Forecasting Our Climate Future with Barracuda’s Stephanie Miller

By Ilaria Bardini, Media Intern

We are already seeing the repercussions of our changing climate through altered weather patterns, development of new diseases, increasing numbers of annual natural disasters, and warming oceans. The NSF EPSCoR RII Track-2 Biodiversity and Rural Adaptation to Climate Change Using Data Analysis project (Barracuda) is working to develop tools with researchers in Maine and Vermont to further understand and communicate the natural and human dimensions of climate change ramifications.

The Barracuda team, led by University of Maine Professor of Ecological Modeling Brian McGill, are developing mechanistic models to pinpoint shifts in species spatial ranges in response to climate change. McGill stated, “Climate change is no longer an abstraction for farmers, foresters, and others making their living off the land in Maine and Vermont.” With the impacts of climate change becoming a reality, Barracuda focuses on studying how environmental shifts will impact our natural and built environments.

To drive workforce development and spatial technology tools, Barracuda onboards researchers and students from the University of Maine, University of Maine Augusta, and the University of Vermont. One of those researchers is Stephanie Miller, a postdoctoral fellow with Barracuda. Miller is pursuing her interests in the environmental impacts on spatial patterns of biodiversity and stakeholder engagement. “A general theme of my research interests is exploring the relationships between organisms and the environment, and how those relationships can explain patterns in biodiversity.” Miller explained, “My role on the project includes developing a population-informed species distribution model for birds and a physiological model of crop growth.” 

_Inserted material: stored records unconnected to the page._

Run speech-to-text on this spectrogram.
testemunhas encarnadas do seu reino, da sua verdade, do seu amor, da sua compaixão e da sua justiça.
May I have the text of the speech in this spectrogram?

Miller’s focus on integrating population biology concepts into species distribution modeling is in response to the already apparent consequences of climate change on the distribution and abundance of species across landscapes. Due to the complicated nature of this endeavor, Miller explained, “You have to make compromises regarding how specific you can be. I’m currently focusing on one component of the project, estimating the parameters for the population models.” 

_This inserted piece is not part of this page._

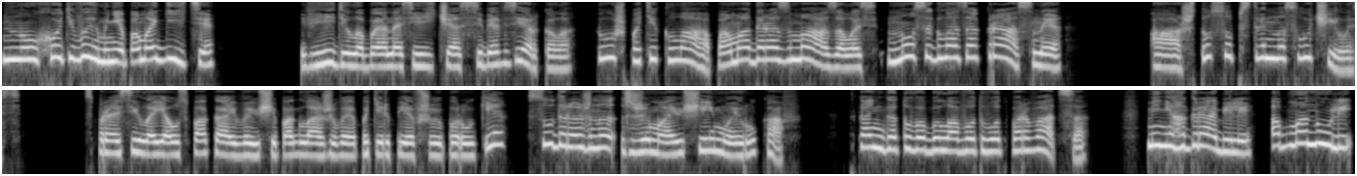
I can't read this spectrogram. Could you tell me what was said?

Miller combines her work forecasting the impacts of climate change on both flora and fauna with her interests in scientific communication. “I’m excited about the opportunity to interact with stakeholders to find ways to use ecological modeling to help people who rely on natural systems make decisions.” Barracuda is bringing together novel ways of addressing and approaching climate change by, as Miller said, “taking into account the human and natural sides when thinking about climate change adaptation.” 

“Our hope is that our research gives stakeholders and decision-makers more information to make decisions. There’s so much uncertainty related to the impacts of climate change on annual weather patterns, natural systems, and agriculture. Ideally, we’re providing information that gives direction and allows for the ability to make informed decisions.”

Many of these decisions are already at our doorstep and future ones are looming. This is especially true for Maine and Vermont’s rural communities and agricultural production as the impacts of climate change are often felt earlier in these areas. With the work of researchers like Miller, Barracuda will help provide the knowledge and insights needed to make decisions in the best interest of their communities.